Adults and teens around the world overwhelmingly view parents as the most trusted and most responsible group for keeping children and teens safe online, preliminary results of a new Microsoft study show.
Nearly one-third (29 percent) of respondents said parents are the most trusted, and one in five considered parents to be the most responsible for ensuring the safety of individuals and families online. Software companies scored 9 percent on trust and 7 percent on responsibility ahead of teachers (2 percent and 1 percent, respectively) and local government (3 percent on both categories), but lower than internet service providers, social media companies and national governments.
Results are from the latest research associated with Microsoft’s work in digital civility — encouraging safer and healthier online interactions among all individuals and communities. The study, “Civility, Safety and Interaction Online — 2017,” polled teens ages 13-17 and adults ages 18-74 in 23 countries about 20 online risks. The 2017 research builds on a similar study conducted in 2016 that polled the same age groups in 14 countries about 17 forms of online abuse. In 2017, there were 11,584 teens and adults polled in total.
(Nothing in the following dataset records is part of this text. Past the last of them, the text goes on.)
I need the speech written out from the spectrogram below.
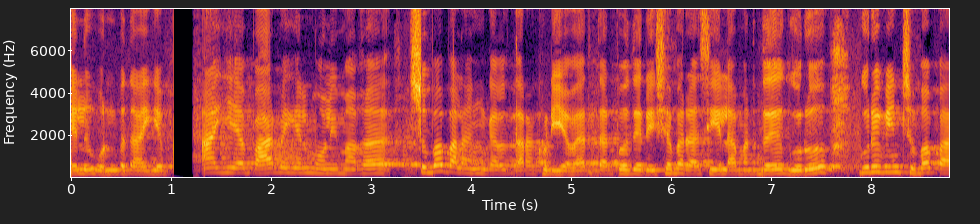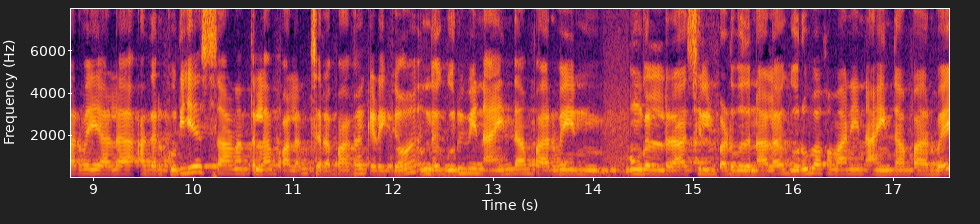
ஏழு ஒன்பது ஆகிய ஆகிய பார்வைகள் மூலியமாக சுப பலன்கள் தரக்கூடியவர். தற்போது ரிஷப ராசியில் அமர்ந்து குரு குருவின் சுப பார்வையால் அதற்குரிய ஸ்தானத்தில் பலன் சிறப்பாக கிடைக்கும். இந்த குருவின் ஐந்தாம் பார்வையின் உங்கள் ராசியில் படுவதனால குரு பகவானின் ஐந்தாம் பார்வை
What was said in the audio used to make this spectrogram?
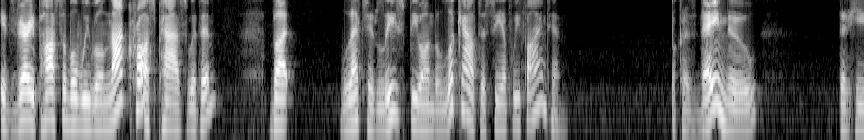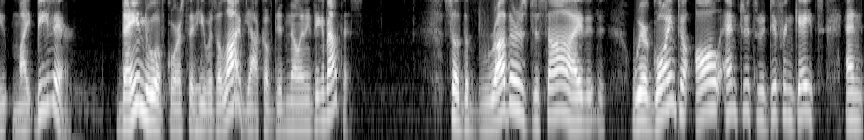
It's very possible we will not cross paths with him, but let's at least be on the lookout to see if we find him. Because they knew that he might be there. They knew, of course, that he was alive. Yaakov didn't know anything about this. So the brothers decided we're going to all enter through different gates and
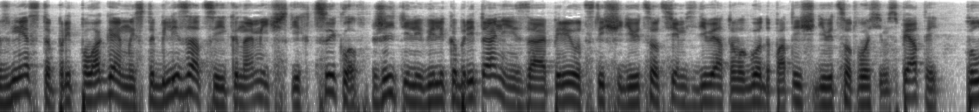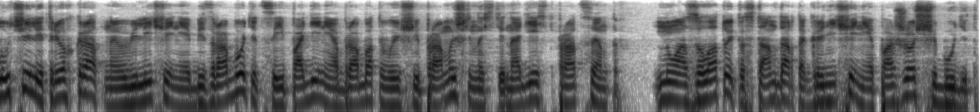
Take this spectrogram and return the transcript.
Вместо предполагаемой стабилизации экономических циклов жители Великобритании за период с 1979 года по 1985 получили трехкратное увеличение безработицы и падение обрабатывающей промышленности на 10%. Ну а золотой-то стандарт ограничения пожестче будет.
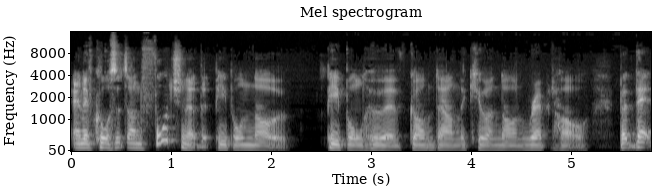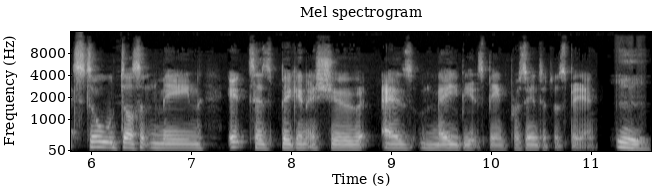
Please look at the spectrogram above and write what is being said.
And of course, it's unfortunate that people know people who have gone down the QAnon rabbit hole, but that still doesn't mean it's as big an issue as maybe it's being presented as being. Mm.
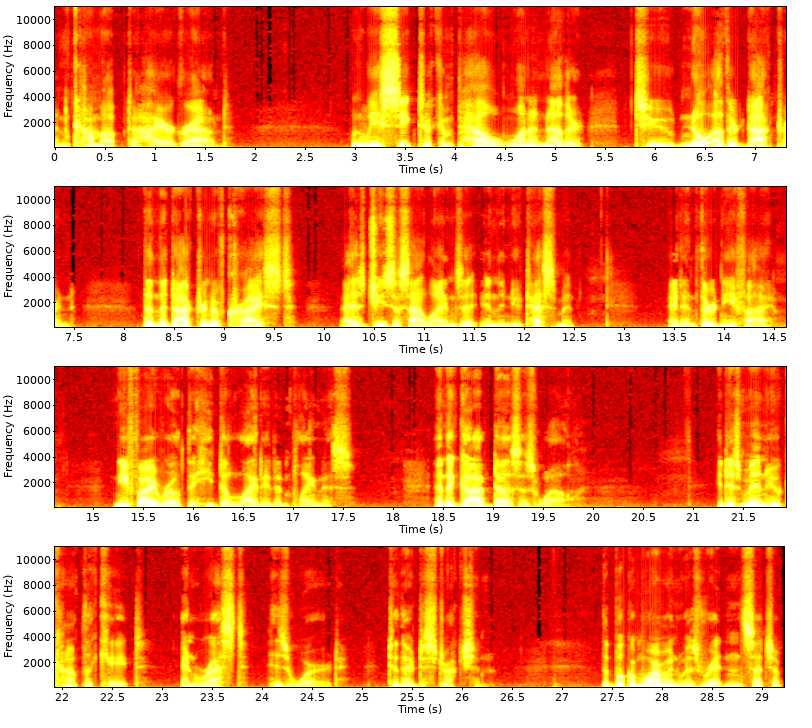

Council for Digital Good shared its perspective on parents’ role in online safety
A straw poll among Microsoft’s teen Council for Digital Good during the Council summit last month echoed these results. Of the 15 council members, along with parents and chaperones, 23 voted parents to be the most responsible for young people’s online safety, while three cited teachers and three others pointed to technology companies generally.
“Parents who feel overwhelmed by the technology gulf between what they understand and what their kids have already mastered may be tempted to opt out of involvement in their kids’ digital lives,” said Sarah Siegand, mother of one of our Council for Digital Good members and co-founder of the online safety campaign Parents Who Fight. “Yet, the data shows that parents who simply engage in regular conversation with their kids about their online activity have a massive impact on their kids’ understanding of digital civility and responsibility.”
New countries, new data
The countries added to the 2017 Microsoft study are Argentina, Colombia, Hungary, Ireland, Italy, Japan, Malaysia, Peru and Vietnam. This year, respondents were also asked about additional risks, namely hoaxes, scams and fraud (as a single collective online risk), as well as micro-aggressions and misogyny. (Microaggressions are defined as casual insults made toward any marginalized group in society, such as religious or ethnic minorities, women, LGBT and people with disabilities.)
Final results will be made available on Safer Internet Day 2018, along with a year-over-year look at the Microsoft Digital Civility Index. The inaugural 14-country index, released on Safer Internet Day 2017, represents the lifetime exposure of respondents in each country to the 17 original online risks. We have again grouped the 20 risks into four categories:
- Reputational – “Doxing” and damage to personal or professional reputations
- Behavioral – Being treated meanly; experiencing trolling, online harassment or bullying; encountering hate speech and microaggressions
- Sexual – Sending or receiving unwanted sext messages and making sexual solicitations; being a victim of sextortion or non-consensual pornography (aka “revenge porn”), and
- Personal / Intrusive – Being the target of unwanted contact, experiencing discrimination, “swatting” (deceiving emergency services like police, fire or medical into sending an emergency response, typically to a person’s home, based on a false report of an ongoing critical incident or crime), misogyny, exposure to extremist content/recruiting, or falling victim to hoaxes, scams or fraud.
Back to school, back to online safety basics
We’re making this preliminary release in the back-to-school time frame to remind parents, educators and young people about the need for smart, safe and respectful online habits and practices at home, at school and on the go. For instance, in addition to strengthening your device’s defenses, keeping personal information private and safeguarding online reputations, consider re-committing to Microsoft’s Digital Civility Challenge by:
- Treating others as you would like to be treated, acting with empathy, compassion, and kindness in every interaction, and affording everyone respect and dignity.
- Respecting differences, honoring diverse perspectives and, when disagreements surface, engaging thoughtfully and avoiding name-calling and personal attacks.
- Pause before replying to contrary comments and refraining from posting or sending anything that could hurt someone, damage a reputation or threaten someone’s safety.
- Standing up for oneself and others by supporting those who are targets of online abuse or cruelty, reporting activity that threatens anyone’s safety and preserving evidence of inappropriate or unsafe behavior.
We will follow with another early look at some other key research findings in the weeks ahead. In the meantime, to learn more about online safety generally, visit our website and review our resources; “like” us on Facebook and follow us on Twitter.
 Countries surveyed: Argentina, Australia, Belgium, Brazil, Chile, China, Colombia, France, Germany, Hungary, India, Ireland, Italy, Japan, Malaysia, Mexico, Peru, Russia, South Africa, Turkey, the United Kingdom, the United States and Vietnam.
At the time of writing of this post, Jacqueline Beauchere’s title was Chief Online Safety Officer.
Tags: Online Safety